to zero last night.
There were several ice pans on
Lake Bemidji this morning.
TEN CENTS PER WEEK.
TAFT SAYS HE
Did Not Believe Roosevelt Would
Show Strength That He Did
In General Election.
PROGRESSIVE PROGRAM POOR,
Considers It Contemplates the Impos
sible and Calls It Hollow and
FIXES CANAL TOLL RATES
Action Taken Under Authority Give*
by Congress Last August
Hired An Expert.
(By United Press).
Washington, Nov. 14. The fol
lowing statement was issued today
by President Taft concerning the fu
ture of the Republican party. It has
caused much discussion among poli
f,I was very hopeful the result
would be different," said the presi
dent. "I was surprised at Roose
Roosevelt's strength. I had hoped
that we might pull through but I
was not in a condition of mind to be
"The difficulty I find with the pres
ent Progressive program is that it
contemplates the impossible. If the
country could stand the burden, I
would like to see the attempt made
in order that the people might learn
its hollowness and impractibility,
and show the character of many of its
"The sheet anchor of popular gov
ernment is in the division of the peo
ple into two great parties. But once
more the Republican party will he
able to gather about it many who
will recover from the bull moose fev
er. It will also gather in many who
voted the Democratic ticket because
they preferred to defeat the bull
Washington, Nov. 14.President
Taft last night issued a proclamation
fixing the rates that foreign shipping
of the world shall pay for passage
through the Panama canal. The proc
lamation was made under the author
ity given by the canal act, passed by
congress in August, and established
the merchant vessel rate of $1.20 per
net ton of actual carrying capacity*
with a reduction of ten per cent on
ships in ballast. The provisions fol
"1On merchant vessels carrying
passengers or cargo, $1.20 per net
vessel toneach 100 cubic feetof
actual earning capacity.
'2On vessels in ballast without
passengers or cargo, forty per cent
less than the rate of tolls for vessels
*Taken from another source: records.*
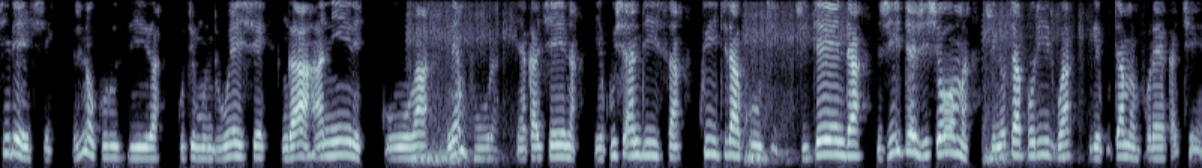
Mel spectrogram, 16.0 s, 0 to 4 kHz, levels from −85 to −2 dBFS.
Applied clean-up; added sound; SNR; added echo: neural mask model DeepFilterNet 3.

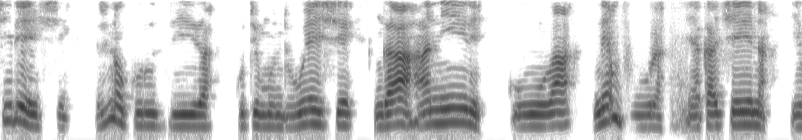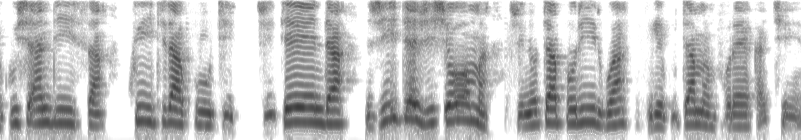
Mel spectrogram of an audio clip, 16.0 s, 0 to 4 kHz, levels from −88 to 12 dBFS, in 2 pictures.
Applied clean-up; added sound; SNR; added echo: neural mask model Resemble Enhance denoiser.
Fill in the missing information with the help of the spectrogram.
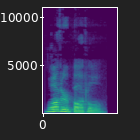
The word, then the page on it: water bottle: American English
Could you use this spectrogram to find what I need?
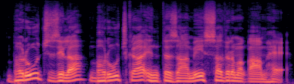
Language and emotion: Urdu, neutral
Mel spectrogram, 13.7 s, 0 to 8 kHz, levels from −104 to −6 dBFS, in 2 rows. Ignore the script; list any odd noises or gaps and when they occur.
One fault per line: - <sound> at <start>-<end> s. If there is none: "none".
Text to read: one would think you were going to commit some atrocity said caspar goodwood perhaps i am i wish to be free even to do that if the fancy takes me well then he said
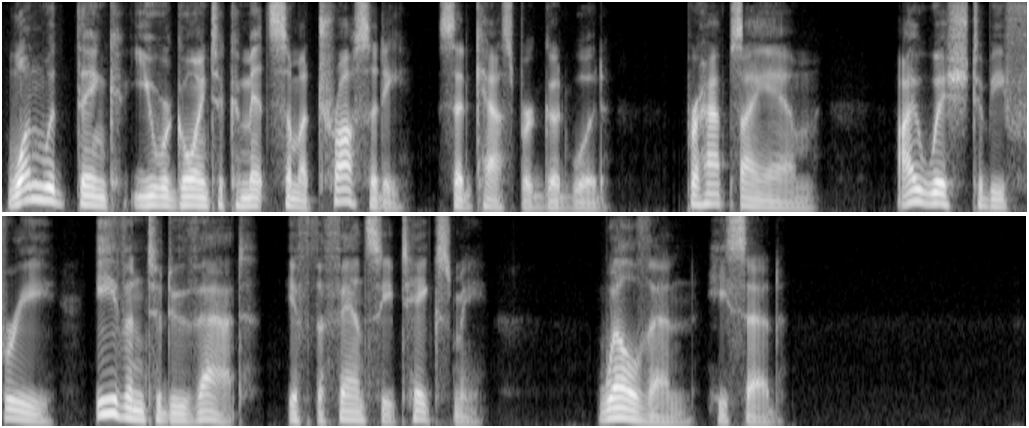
none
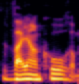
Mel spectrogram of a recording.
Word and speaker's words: Vaillancourt: My last name and first name are very hard to pronounce in English. So if you're a French Canadian, I'm going to say it in French Canadian. That's Vaillancourt Max, all in one word.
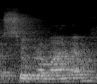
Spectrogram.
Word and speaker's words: Subramaniam: How do you pronounce his surname? Subramaniam.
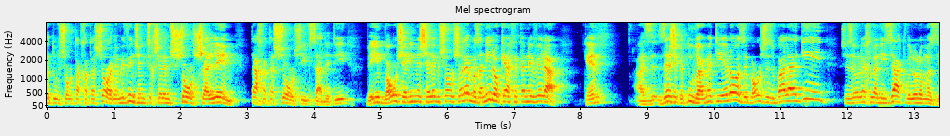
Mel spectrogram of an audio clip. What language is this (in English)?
Hebrew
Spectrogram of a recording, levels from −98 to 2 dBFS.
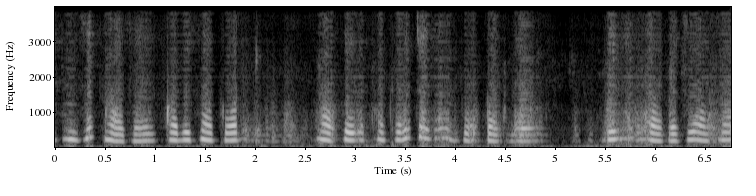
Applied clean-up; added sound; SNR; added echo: neural separator model SepFormer WHAMR!.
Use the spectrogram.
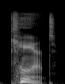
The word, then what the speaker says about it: can't: Can't. It's sharp. It's clipped. It stops abruptly with that hard T sound at the end.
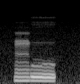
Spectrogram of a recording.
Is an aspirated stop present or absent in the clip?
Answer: absent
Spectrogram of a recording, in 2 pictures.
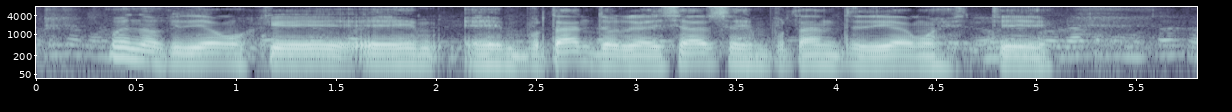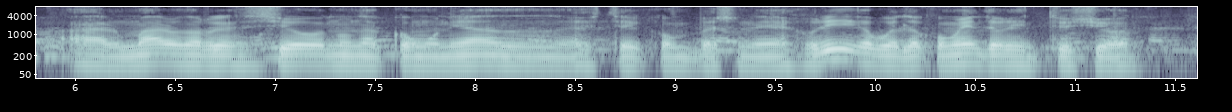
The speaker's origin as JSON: {"language": "Spanish", "town": "Tacna", "region": "Jujuy", "country": "Argentina", "tie": "born or raised there", "said": "Vengo de una comunidad originaria de la frontera con Bolivia, del norte de la puna de Jujuy. Soy nativo de una comunidad llamada Tacna. Es un lugar de encuentro de comunidades originarias. De este pueblo Colla, digamos, un pueblo muy ancestral"}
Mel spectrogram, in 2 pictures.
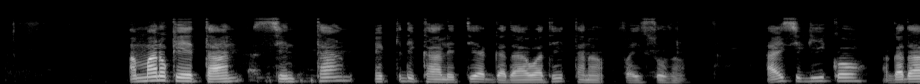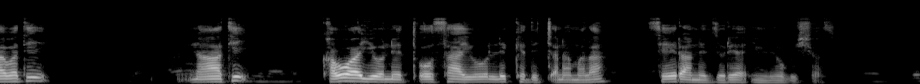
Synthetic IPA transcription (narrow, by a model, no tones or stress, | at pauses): ʔɐmːɐnɔke̞ːt̪ːaːnsɪnt̪ːaːn | ɛkʼːɪd̪ɪkaːlɛt̪ːɪjaɡɐd̪aːwɐt̪ɪt̪ɐnɐʊfɐjɪsːo̞ːsɔnɐ | ʔɐjsːɪɡiːkːɔhɐ̰ɡɐd̪aːwɐt̪ɪ | naːt̪ɪ | kʰɐwɔɐjːo̞ːnːɛt̪ʼo̞ːsːaːjo̞ːlɪkːɛd̪ɪt͡ʃʼːɐ̰nɐmɐlɐ | se̞ːɾaːnːɛzɔɾɪjaːʔɪmːɪjo̞ːɡɪʃːa̰ːs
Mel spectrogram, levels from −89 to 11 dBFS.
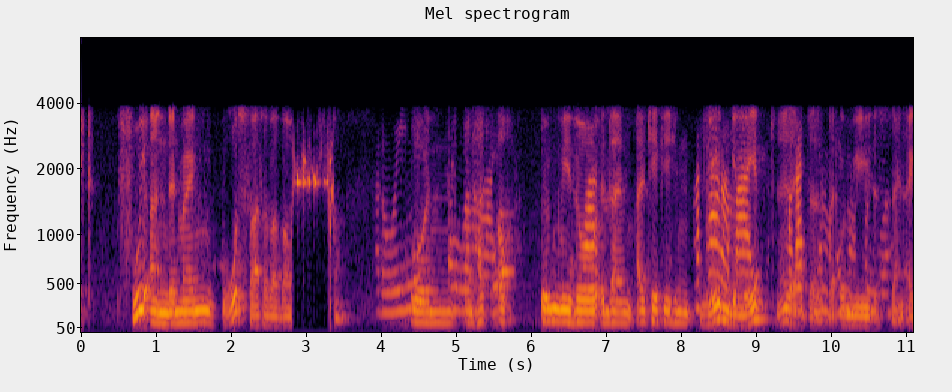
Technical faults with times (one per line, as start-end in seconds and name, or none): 2.80-3.39 codec payload misread
4.76-5.82 speech suppressed in double talk
6.93-7.12 speech suppressed in double talk
6.97-7.04 echo leak
7.83-7.89 echo leak
8.14-10.73 speech suppressed in double talk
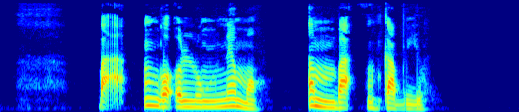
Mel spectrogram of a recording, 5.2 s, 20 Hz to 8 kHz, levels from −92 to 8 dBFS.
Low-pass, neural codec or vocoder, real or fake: 7.2 kHz; none; real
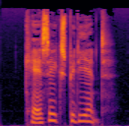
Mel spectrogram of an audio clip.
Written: kasseekspedient

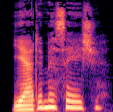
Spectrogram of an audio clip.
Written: hjertemassage

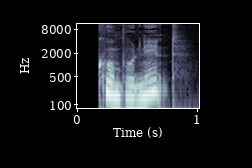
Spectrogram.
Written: komponent

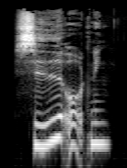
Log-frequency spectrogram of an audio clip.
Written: sideordning

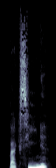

with passengers or cargo.
'3Upon "naval vessels, other than
transports, colliers, hospital ships
and supply ships, fifty cents per dis
"4Upon army and navy trans
ports, colliers, hospital ships and sup
ply ships, $1.20 per net ton, vessels
to be measured by the same rules as
measured in determining the net ton
nage of merchant vessels.
"The secretary of war will prepare
and prescribe such rules for the
measurement of vessels and such reg
ulations as are necessary to carry this
proclamation into effect."
The president basgd his declaration
of rates upon the reports and investi
gations of Prof. Emory R. Johnson of
the University of Pennsylvania, and
an expert designated by executive or
der for the task.
Johnson's report was also made
public last night. He says the canal
should be upon a self-sustaining basis
in twenty years, should compete suc
cessfully with the Suez route for the
traffic of Europe with South Amer
ican west coast points and with New
Zealand, but cannot be expected to
compete successfully for Europe's
trade to the far east.